Exercise brief: Set down, please, the line that contains "Based on the" and every line that follows it to the end of the records, exactly; do not include pictures.

Task input:
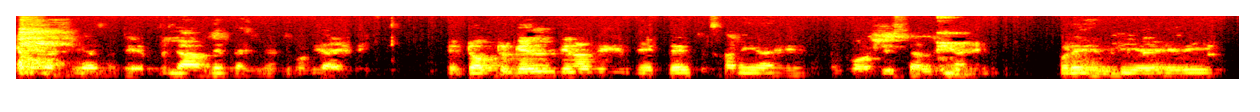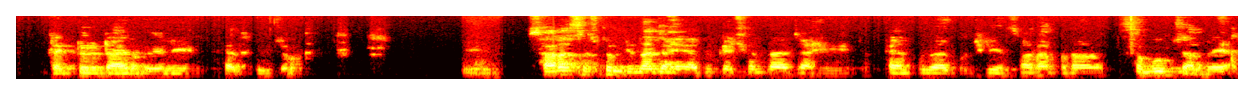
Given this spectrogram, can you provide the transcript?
ਬੈਠੇ ਸਾਡੇ ਪੰਜਾਬ ਦੇ ਪ੍ਰੈਜ਼ੀਡੈਂਟ ਉਹ ਵੀ ਆਏ ਨੇ। ਤੇ ਡਾਕਟਰ ਗਿੱਲ ਜਿਨ੍ਹਾਂ ਦੀ ਦੇਖ ਦੇਖ ਚ ਸਾਰੀਆਂ ਇਹ ਚੱਲ ਰਹੀਆਂ ਨੇ। ਬੜੇ ਹਿੰਦੀ ਹੈ ਇਹ ਵੀ ਡਾਕਟਰ ਰਿਟਾਇਰ ਹੋਏ ਨੇ ਹੈਲਥ ਵਿੱਚੋਂ। ਸਾਰਾ ਸਿਸਟਮ ਜਿੰਨਾ ਚਾਹੇ ਐਜੂਕੇਸ਼ਨ ਦਾ, ਚਾਹੇ ਹੈਲਥ ਦਾ ਕੁਝ ਵੀ ਸਾਰਾ ਬੜਾ ਸਮੂਹ ਚੱਲ ਰਿਹਾ।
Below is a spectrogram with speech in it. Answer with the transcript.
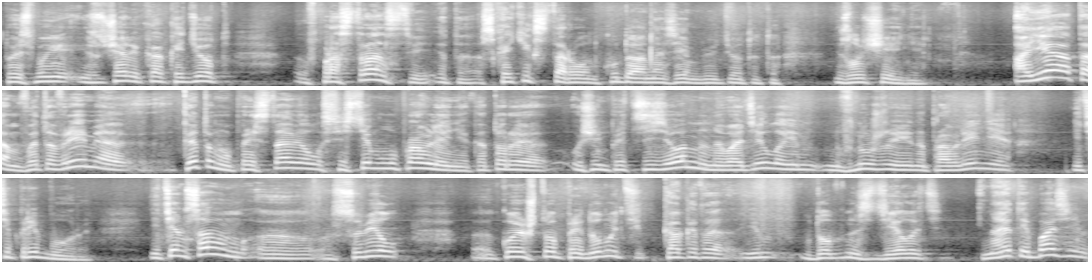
То есть мы изучали, как идет в пространстве это, с каких сторон, куда на Землю идет это излучение. А я там в это время к этому представил систему управления, которая очень прецизионно наводила им в нужные направления эти приборы. И тем самым э, сумел э, кое-что придумать, как это им удобно сделать. И на этой базе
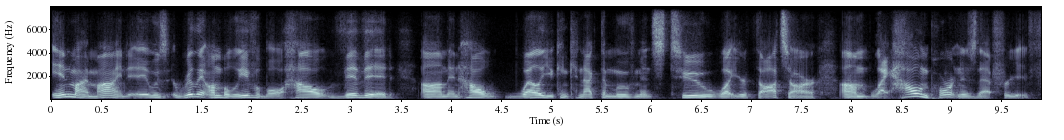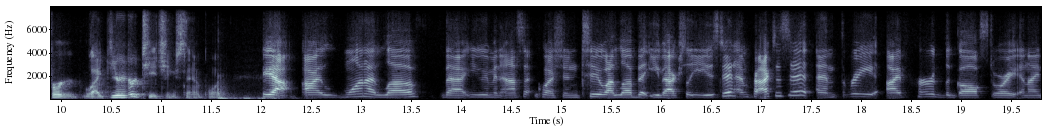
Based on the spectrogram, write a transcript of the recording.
in my mind. It was really unbelievable how vivid um, and how well you can connect the movements to what your thoughts are. Um, like, how important is that for you, for like your teaching standpoint? Yeah, I one, I love that you even asked that question. Two, I love that you've actually used it and practiced it. And three, I've heard the golf story, and I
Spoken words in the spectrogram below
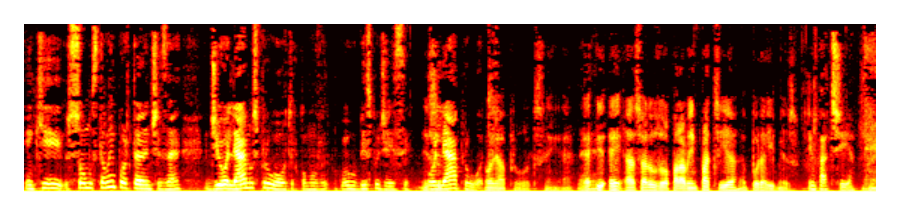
em que somos tão importantes, né? De olharmos para o outro, como o bispo disse. Isso, olhar para o outro. Olhar para o outro, sim. É. É. É, é, a senhora usou a palavra empatia, é por aí mesmo. Empatia. É.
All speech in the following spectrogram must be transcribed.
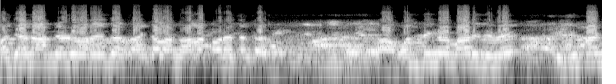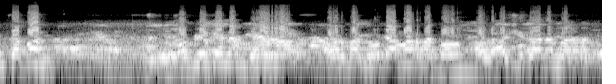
ಮಧ್ಯಾಹ್ನ ಹನ್ನೆರಡುವರೆಯಿಂದ ಸಾಯಂಕಾಲ ನಾಲ್ಕೂವರೆ ತನಕ ಒಂದ್ ತಿಂಗಳು ಮಾಡಿದೀವಿ ಡಿಪೆಂಡ್ಸ್ ಅಪಾನ್ ಒಬ್ಲಿಕ್ಕೆ ನಮ್ ದೇವ್ರು, ಅವ್ರು ಬಂದು ಊಟ ಮಾಡ್ಬೇಕು, ಅವ್ರ ಆಶೀರ್ವಾದ ಮಾಡ್ಬೇಕು.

Answer:
Based on the spectrogram, write a transcript of the recording.
in my mind. It was really unbelievable how vivid um, and how well you can connect the movements to what your thoughts are. Um, like, how important is that for you, for like your teaching standpoint? Yeah, I one, I love that you even asked that question. Two, I love that you've actually used it and practiced it. And three, I've heard the golf story, and I
Spoken words in the spectrogram below
em que somos tão importantes, né? De olharmos para o outro, como o bispo disse. Isso, olhar para o outro. Olhar para o outro, sim. É. É. É, é, a senhora usou a palavra empatia, é por aí mesmo. Empatia. É.
All speech in the following spectrogram must be transcribed.
ಮಧ್ಯಾಹ್ನ ಹನ್ನೆರಡುವರೆಯಿಂದ ಸಾಯಂಕಾಲ ನಾಲ್ಕೂವರೆ ತನಕ ಒಂದ್ ತಿಂಗಳು ಮಾಡಿದೀವಿ ಡಿಪೆಂಡ್ಸ್ ಅಪಾನ್ ಒಬ್ಲಿಕ್ಕೆ ನಮ್ ದೇವ್ರು, ಅವ್ರು ಬಂದು ಊಟ ಮಾಡ್ಬೇಕು, ಅವ್ರ ಆಶೀರ್ವಾದ ಮಾಡ್ಬೇಕು.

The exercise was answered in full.